This paper is only available as a PDF. To read, Please Download here.
In a randomized, double-blind, parallel-group, multicenter study, the efficacy and tolerability of diclofenac dispersible were compared with placebo in the treatment of acute soft-tissue injuries. Patients seen within 48 hours of a soft-tissue injury received either diclofenac dispersible 50 mg or placebo three times daily for 3 to 7 days, with paracetamol allowed as a rescue analgesic. Of a total of 253 recruited patients, 247 patients (122 in the diclofenac dispersible group and 125 in the placebo group) were eligible for tolerability assessment and 229 patients (115 diclofenac dispersible and 114 placebo) were eligible for efficacy analysis. In the general, median reductions in the intensities of pain at rest, on movement, and on local pressure (as measured on 100-mm analog chromatic continuous scales) were greater with diclofenac dispersible than with placebo after treatment (differences did not reach statistical significance). At the center that recruited the largest number of patients, the initial median levels of pain at rest and on movement were considerably lower than those at the other centers. On reanalysis of the pain data without this center, a significant difference favoring diclofenac dispersible over placebo was noted for pain on movement and on local pressure (P ≤ 0.044). With respect to daily assessment of pain severity, more patients in the diclofenac dispersible group had none or mild pain while fewer had moderate or severe pain during the early posttreatment days; this treatment difference versus placebo reached statistical significance on days 3 and 4 (P ≤ 0.045). Nine (7.4%) of 122 patients in the diclofenac dispersible group reported adverse events, compared with 11 (8.8%) of 125 patients in the placebo group. Gastrointestinal complaints predominated in both groups, but severe diarrhea (4 patients) was reported with diclofenac dispersible only. We concluded that drinkable diclofenac dispersible provides effective relief of moderate-to-severe pain in the early stages of acute soft-tissue injury. In addition, the drug is well tolerated when used short-term for treatment of such injuries.
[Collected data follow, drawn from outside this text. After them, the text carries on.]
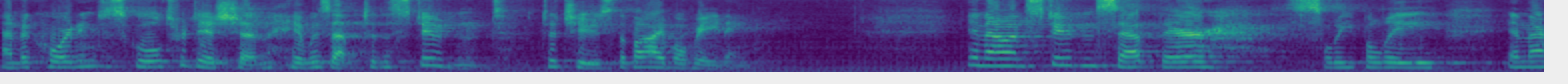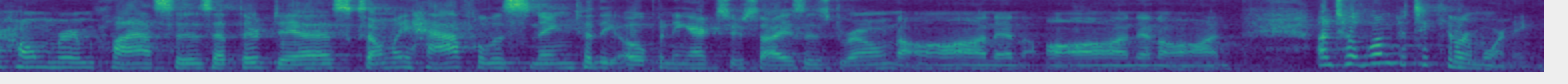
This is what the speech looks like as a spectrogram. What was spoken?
And according to school tradition, it was up to the student to choose the Bible reading. You know, and students sat there sleepily in their homeroom classes at their desks, only half listening to the opening exercises drone on and on and on, until one particular morning.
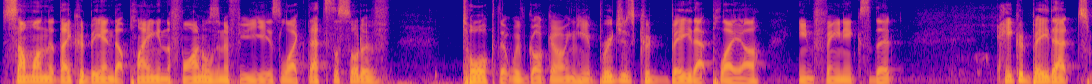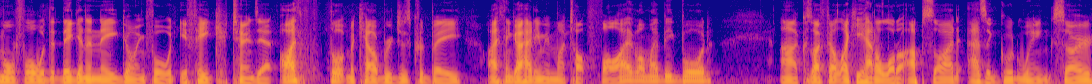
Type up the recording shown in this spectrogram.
someone that they could be end up playing in the finals in a few years. Like, that's the sort of talk that we've got going here. Bridges could be that player in Phoenix that he could be that small forward that they're going to need going forward if he turns out. I thought Mikal Bridges could be. I think I had him in my top five on my big board. Uh, because I felt like he had a lot of upside as a good wing. So,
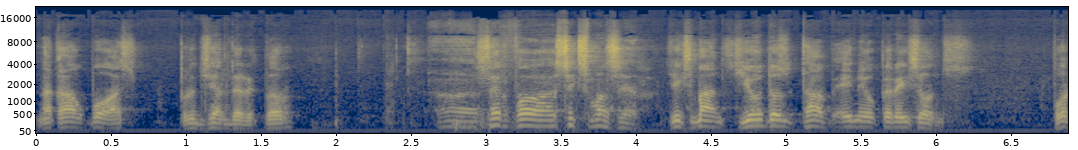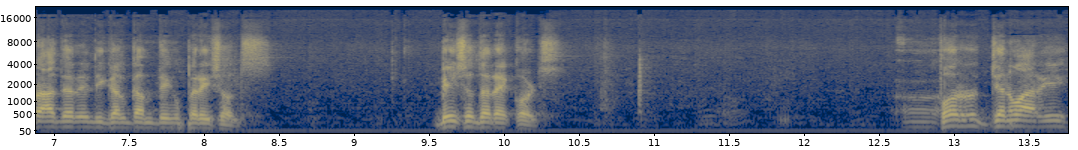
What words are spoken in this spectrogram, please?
Nakaupo as provincial director? Uh, sir, for six months, sir. Six months, you don't have any operations for other illegal gambling operations based on the records. For January,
To read this article in full you will need to make a payment
Purchase one-time access:Academic & Personal: 24 hour online accessCorporate R&D Professionals: 24 hour online access
One-time access price info
- For academic or personal research use, select 'Academic and Personal'
- For corporate R&D use, select 'Corporate R&D Professionals'
Subscribe:Subscribe to Clinical Therapeutics
Already a print subscriber? Claim online access
Already an online subscriber? Sign in
Register: Create an account
Institutional Access: Sign in to ScienceDirect
- Nature, prevention, and management of injury in sport.BMJ. 1994; 308: 1356-1359
- Diclofenac sodium, oxyphenbutazone and placebo in sports injuries of the knee.S Afr Med J. 1977; 52: 396-399
- Antiphlogistics in acute inflammatory conditions in the soft tissues of the musculoskeletal system—a double blind comparison of diclofenac and indomethacin.Curr Ther Res. 1985; 38: 523-527
- Comparison of diclofenac sodium and aspirin in the treatment of acute sports injuries.Am J Sports Med. 1988; 16: 656-659
- Telethermographic evaluation of NSAIDs in the treatment of sports injuries.Med Sci Sports Exerc. 1989; 21: 1-6
- A randomized multicenter comparison of piroxicam and diclofenac in the treatment of acute musculoskeletal injuries.Curr Ther Res. 1990; 47: 971-981
- Investigator's brochure on diclofenac dispersible (GP044871). Ciba-Geigy Limited, Basel, Switzerland1989 (Data on file)
- Analogue chromatic continuous scale (ACCS): A new method for pain assessment.Clin Exp Rheumatol. 1983; 1: 337-340
- Multicentre clinical trials: Bradford Hill's contributions and some subsequent developments.Stat Med. 1982; 1: 353-359
- Double-blind comparison of ketoprofen and placebo in the treatment of sprains and strains.Clin Ther. 1986; 8: 187-195
- Role of non-steroidal anti-inflammatory drugs in sports medicine.Sports Med. 1986; 3: 242-246
- A double-blind study comparing ibuprofen 1800 mg or 2400 mg daily and placebo in sports injuries.J Int Med Res. 1986; 14: 142-147
- The efficacy of anti-inflammatory medication in the treatment of the acutely sprained ankle.Am J Sports Med. 1987; 15: 41-45
© 1995 Published by Elsevier Inc.